After two days off due to the dog bite I headed out Friday morning for a 10 mile jaunt down memory lane. The recent rains had erased the snow from the sidewalks and I decided to stick to them. Barnstable, my home town, is an old colonial village founded in the 1630s. Over 230 years ago in some of the taverns I ran by, revolutionaries plotted coups and stoked the flames of revolution while Red Coats got drunk on ale. I ran past the harbor where I once saw a giant Great White shark hoisted on a giant hook. The shark was as big as a boat. It was a giant. I ran past the grave of a friend and past the house I grew up in. I stopped here, as I usually do, and took it all in. It didn’t look like anyone was home. In the past I’ve wandered around back, but today I didn’t feel like trespassing. The entire house looked smaller than I had remembered. The wilderness had encroached and wild grasses had taken over the lawn. Nature was taking over. Nature always wins. I had had many adventures here in my youth. Behind the house is a swamp and a small creek, a field and an “endless” forest. I had tree forts, zip lines, and animal traps. I use to dig giant pits with shovels for no particular reason and blaze trails with saws and hatchets for my mountain bike. There were blueberry trees, pear trees and apple trees. There were blackberry bushes across the street. There was also lots of poison ivy. The day was cold, gray and wet; a microcosm of what Cape Cod is like 265 days a year (excluding the 100 days of summer). Eventually I continued onward running down railroad tracks and cutting through back roads and trails that only a local would know.
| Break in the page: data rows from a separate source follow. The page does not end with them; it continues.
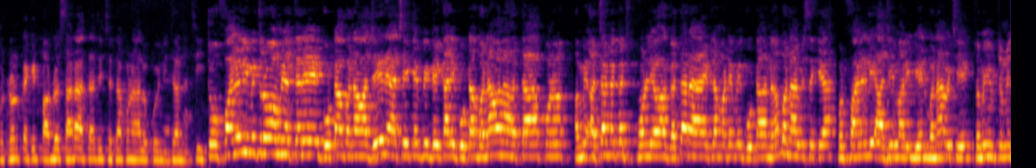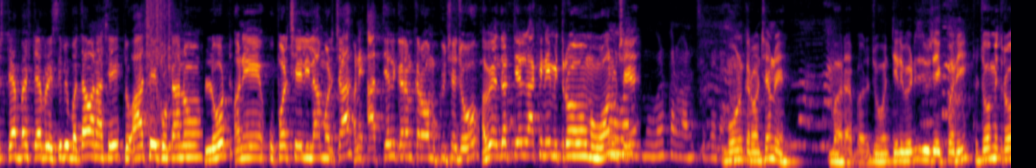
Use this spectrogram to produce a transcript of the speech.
ત્રણ પેકેટ પાવડર સારા હતા તે છતાં પણ આ લોકોએ લીધા નથી. તો ફાઇનલી મિત્રો અમે અત્યારે ગોટા બનાવવા જઈ રહ્યા છે કેમ કે ગઈકાલે ગોટા બનાવવાના હતા પણ અમે અચાનક જ ફોન લેવા ગતા રહ્યા એટલા માટે અમે ગોટા ન બનાવી શક્યા. પણ ફાઇનલી આજે મારી બેન બનાવે છે. તો અમે તમને સ્ટેપ બાય સ્ટેપ રેસીપી બતાવવાના છે. તો આ છે ગોટાનો લોટ અને ઉપર છે લીલા મરચા અને આ તેલ ગરમ કરવા મૂક્યું છે જો હવે અંદર તેલ નાખીને મિત્રો મોવાનું છે. મોવર કરવાનું છે મોવણ કરવાનું છે એમ ને? બરાબર. જો તેલ વેડી દીધું છે એક પરી. તો જો મિત્રો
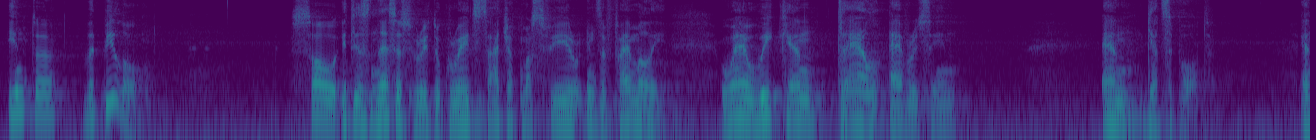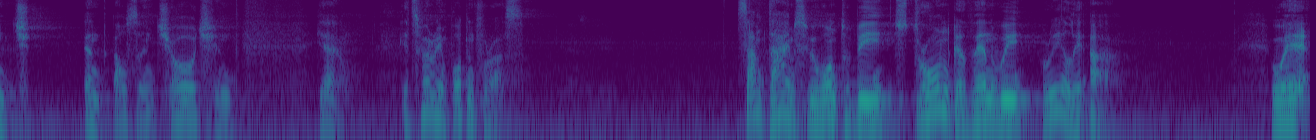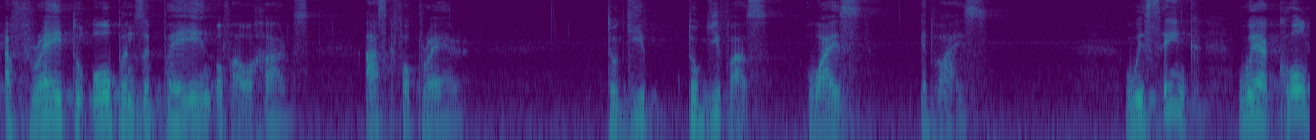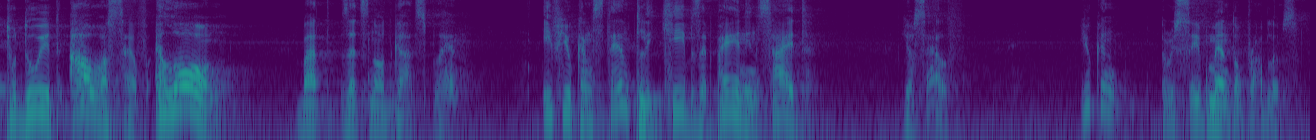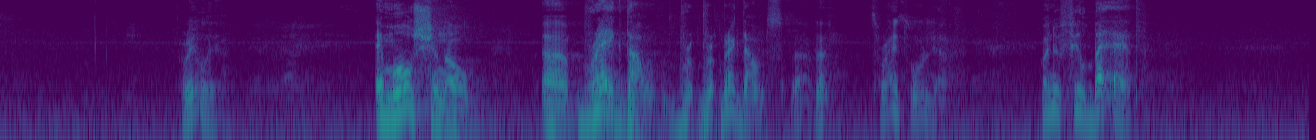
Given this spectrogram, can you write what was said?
into the pillow. So it is necessary to create such atmosphere in the family where we can tell everything and get support. And, ch- and also in church, and yeah, it's very important for us. Sometimes we want to be stronger than we really are. We're afraid to open the pain of our hearts, ask for prayer, to give, to give us wise advice. We think we are called to do it ourselves, alone, but that's not God's plan. If you constantly keep the pain inside yourself, you can receive mental problems. Really. Emotional uh, breakdown, br- br- breakdowns. Uh, that's right word, yeah. When you feel bad,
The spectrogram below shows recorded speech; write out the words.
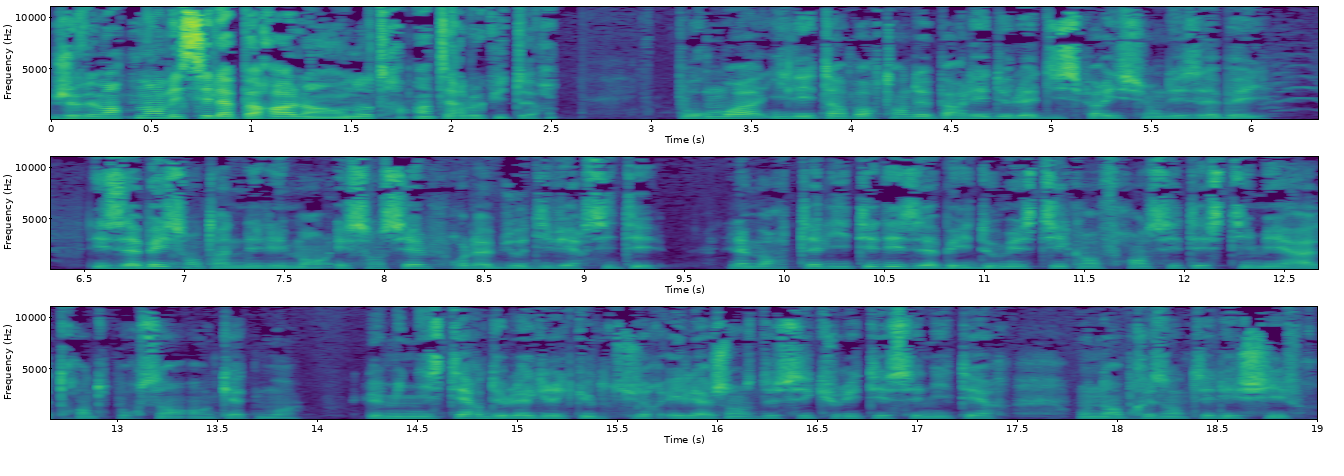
Je vais maintenant laisser la parole à un autre interlocuteur. Pour moi, il est important de parler de la disparition des abeilles. Les abeilles sont un élément essentiel pour la biodiversité. La mortalité des abeilles domestiques en France est estimée à 30% en 4 mois. Le ministère de l'Agriculture et l'Agence de sécurité sanitaire ont en présenté les chiffres.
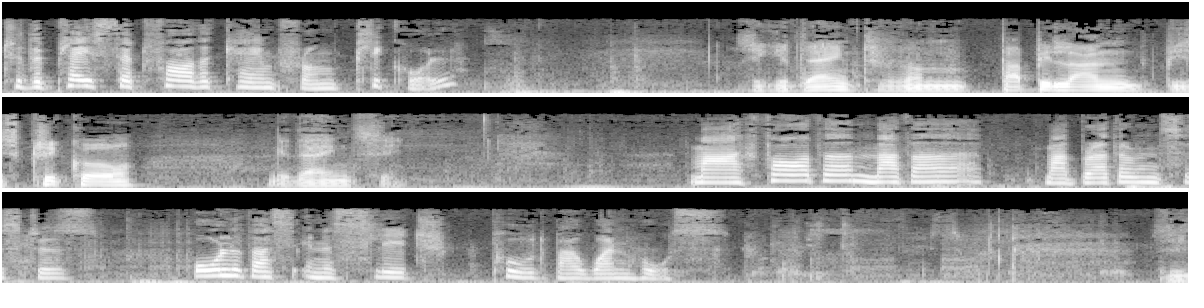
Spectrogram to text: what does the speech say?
to the place that father came from, Klikol, Sie gedenkt vom Papiland bis Kriko, gedenkt sie. My father, mother, my brother and sisters, all of us in a sledge pulled by one horse. Sie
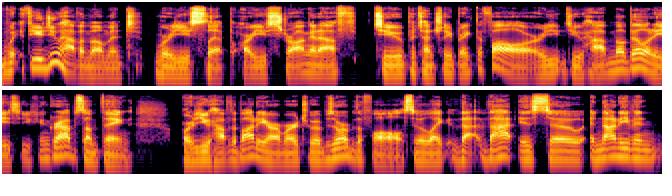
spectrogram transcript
If you do have a moment where you slip, are you strong enough to potentially break the fall? Or do you have mobility so you can grab something? Or do you have the body armor to absorb the fall? So like that that is so and not even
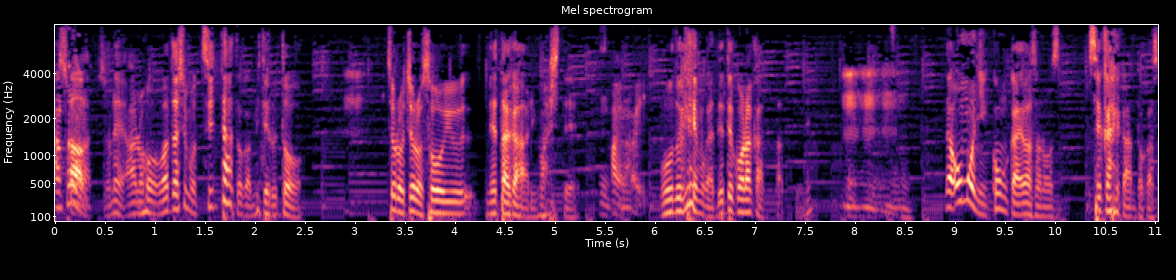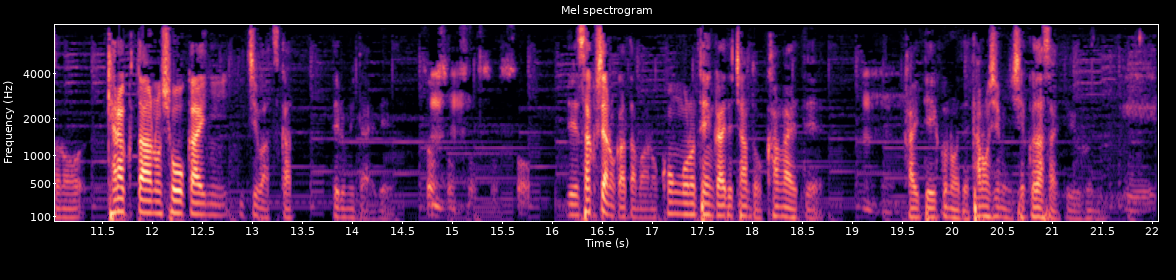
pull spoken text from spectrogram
なんそうなんか、ですよね。あの、私もツイッターとか見てると、ちょろちょろそういうネタがありまして、はいはい。ボードゲームが出てこなかったっていうね。うんうんだから主に今回はその、世界観とかその、キャラクターの紹介に1話使ってるみたいで、そうそうそうそうそう。で、作者の方もあの、今後の展開でちゃんと考えてうん。うん書いていくので楽しみにしてくださいというふうに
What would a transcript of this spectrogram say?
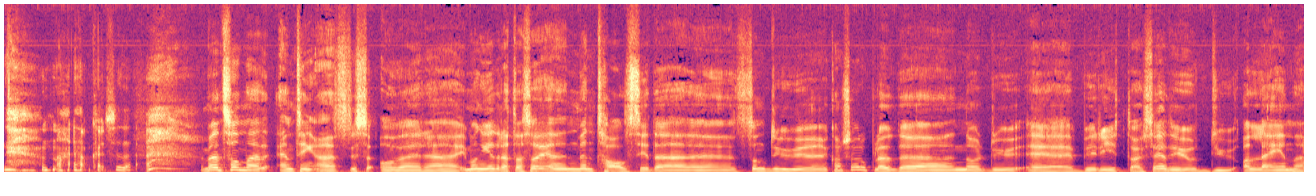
Nei, de kan ikke det. Men sånn er en ting jeg stusser over eh, i mange idretter, så er en mental side eh, som du eh, kanskje har opplevd når du er bryter, så er det jo du alene.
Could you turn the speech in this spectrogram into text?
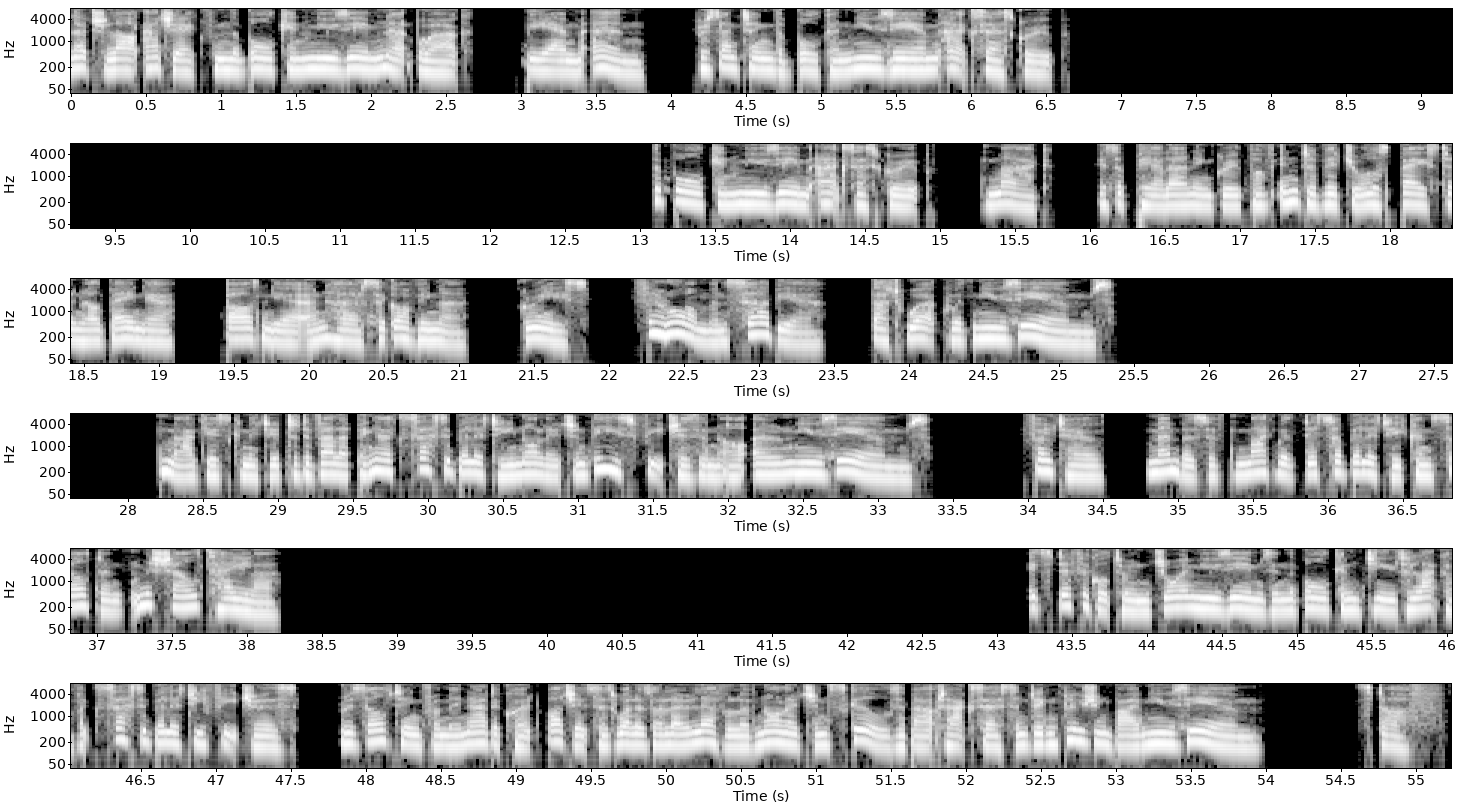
Lejla Ajic from the Balkan Museum Network, BMN, presenting the Balkan Museum Access Group. The Balkan Museum Access Group, MAG, is a peer learning group of individuals based in Albania, Bosnia and Herzegovina, Greece, Fyrom and Serbia, that work with museums. MAG is committed to developing accessibility knowledge and these features in our own museums. Photo, members of MAG with disability consultant Michelle Taylor. It's difficult to enjoy museums in the Balkan due to lack of accessibility features, resulting from inadequate budgets as well as a low level of knowledge and skills about access and inclusion by museum staff.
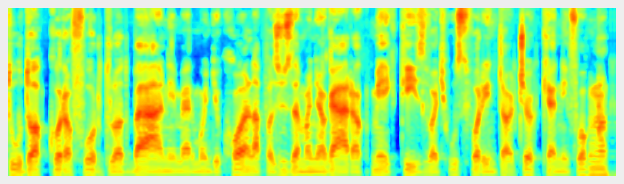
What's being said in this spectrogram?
tud akkor a fordulat beállni, mert mondjuk holnap az üzemanyag árak még 10 vagy 20 forinttal csökkenni fognak.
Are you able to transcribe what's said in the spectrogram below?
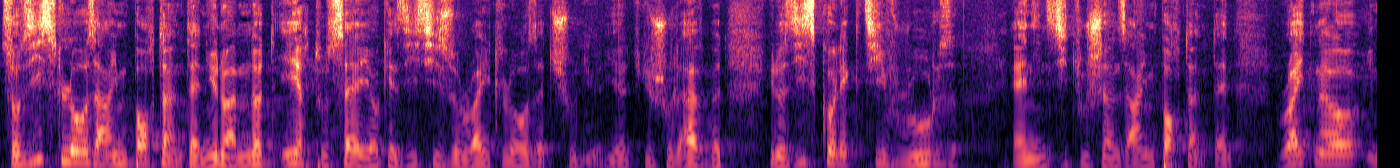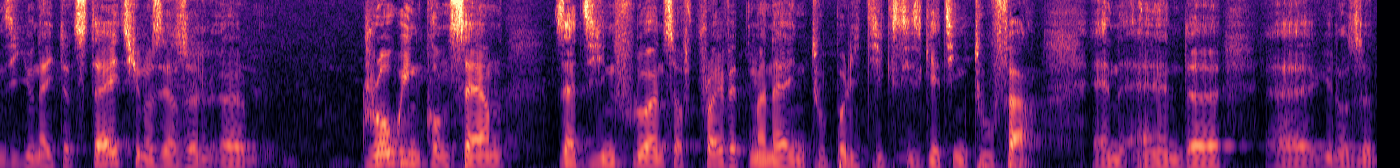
so these laws are important, and you know I'm not here to say okay this is the right law that should you should have, but you know these collective rules and institutions are important. And right now in the United States, you know, there's a growing concern that the influence of private money into politics is getting too far, and and uh, uh, you know the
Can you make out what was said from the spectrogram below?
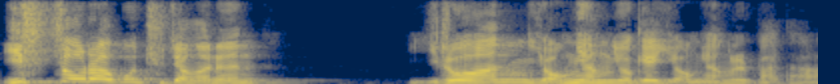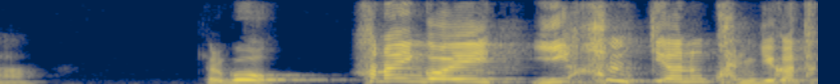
있어라고 주장하는 이러한 영향력의 영향을 받아. 결국 하나님과의 이 함께하는 관계가 다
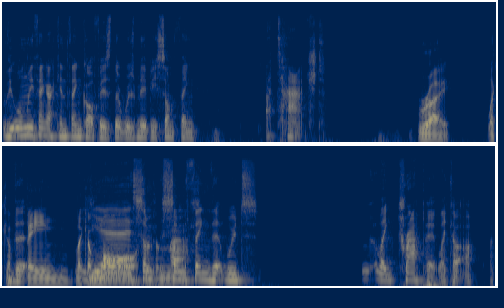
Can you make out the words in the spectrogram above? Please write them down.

Being greedy and craving more nostalgia, I headed out for a second run at night. Every Friday evening, various members of the running community gather on Main Street in Hyannis for a 5 mile fun run. In the past, the top 5 times would be placed in the local paper and the run was more of a race. In the summer, during the mid-90s, I would foolishly hammer it every week. As a 16 year old I dipped under 28:00 a few times and battered by body to pieces. One night, a few years later, I was asked by a coach to pace his athlete to a 27:30. I pushed him away and said, “No thanks”. I wasn’t going to run that fast tonight. I relented and agreed to pace the kid for 2 miles. But by the second mile I had gaped the kid by a few seconds. My watch said 10:40 something. I felt very good and decided to try and PR. Up to that point I had never broken 27:00 before. I ran even/negative splits and finished the night by running a 26:40. I was amazed at how, without major mental preparation, I was able to run a PR. I also noted the success of running even rather than going out at a suicidal clip. Of course, it was easy to run fast here. In the summer, Cape Cod is a happening place. We’d take off and run straight down Main Street to the delight of vacationers drinking libations mixed with Blue Curacao. The course looped by the famous Kennedy Compound and beaches where hundreds of people frolicked in the sand and surf. Sunburned families departing the beaches would stare and marvel at shirtless geeks defying traffic and screaming down the middle of the road. A fast course, the last mile is without a doubt the fastest. You’re back on Main Street and cocktails are being downed at the end of a long beach day. Tourists and locals alike hoot and holler at the athletes pushing down the street. When you finish your run, you join them.
Tonight was different. It was winter, cold and one of the darkest nights of the year. No one was out. In fact there were only a handful of runners. Some I had seen before and some I hadn’t. We talked about who knows what and when I finished the run everything seemed quiet and cold. This was winter on Cape Cod.
This is a picture/article I found on my computer dated October of 1997. It was the glory days of Barnstable High School Cross Country.